(Source material Opens)

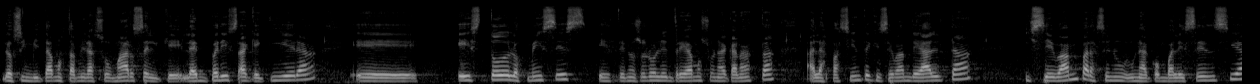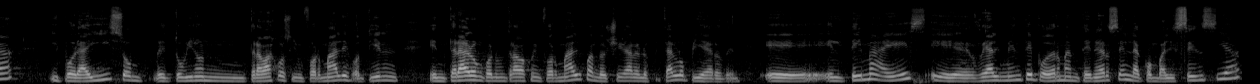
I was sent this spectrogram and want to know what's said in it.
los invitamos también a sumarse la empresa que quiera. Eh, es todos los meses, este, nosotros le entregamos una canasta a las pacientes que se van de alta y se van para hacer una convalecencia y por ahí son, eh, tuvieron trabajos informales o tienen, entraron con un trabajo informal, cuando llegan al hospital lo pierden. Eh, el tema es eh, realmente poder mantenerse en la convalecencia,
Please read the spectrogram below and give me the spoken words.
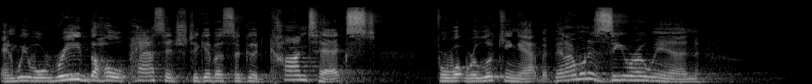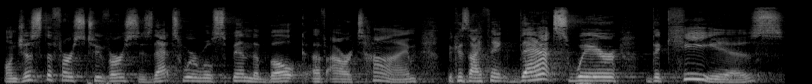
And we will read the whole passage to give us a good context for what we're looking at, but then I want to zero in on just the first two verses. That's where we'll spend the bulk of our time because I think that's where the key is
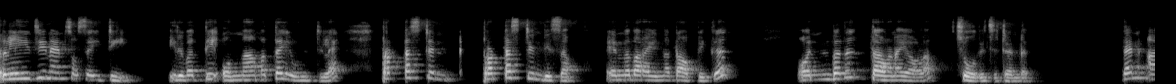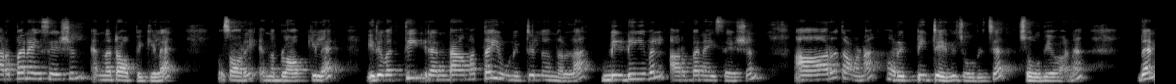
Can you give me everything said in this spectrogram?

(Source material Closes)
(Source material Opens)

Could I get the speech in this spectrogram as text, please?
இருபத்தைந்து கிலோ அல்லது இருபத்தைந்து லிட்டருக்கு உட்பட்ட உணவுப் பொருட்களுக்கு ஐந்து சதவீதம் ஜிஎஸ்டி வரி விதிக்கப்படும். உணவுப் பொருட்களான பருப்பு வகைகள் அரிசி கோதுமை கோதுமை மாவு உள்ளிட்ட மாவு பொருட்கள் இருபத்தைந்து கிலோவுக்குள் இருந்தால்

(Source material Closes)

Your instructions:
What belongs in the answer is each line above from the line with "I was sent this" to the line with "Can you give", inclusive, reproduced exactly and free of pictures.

Exercise result:
I was sent this spectrogram and want to know what's said in it.
los invitamos también a sumarse la empresa que quiera. Eh, es todos los meses, este, nosotros le entregamos una canasta a las pacientes que se van de alta y se van para hacer una convalecencia y por ahí son, eh, tuvieron trabajos informales o tienen, entraron con un trabajo informal, cuando llegan al hospital lo pierden. Eh, el tema es eh, realmente poder mantenerse en la convalecencia,
Please read the spectrogram below and give me the spoken words.
And we will read the whole passage to give us a good context for what we're looking at, but then I want to zero in on just the first two verses. That's where we'll spend the bulk of our time because I think that's where the key is
Can you give me everything said in this spectrogram?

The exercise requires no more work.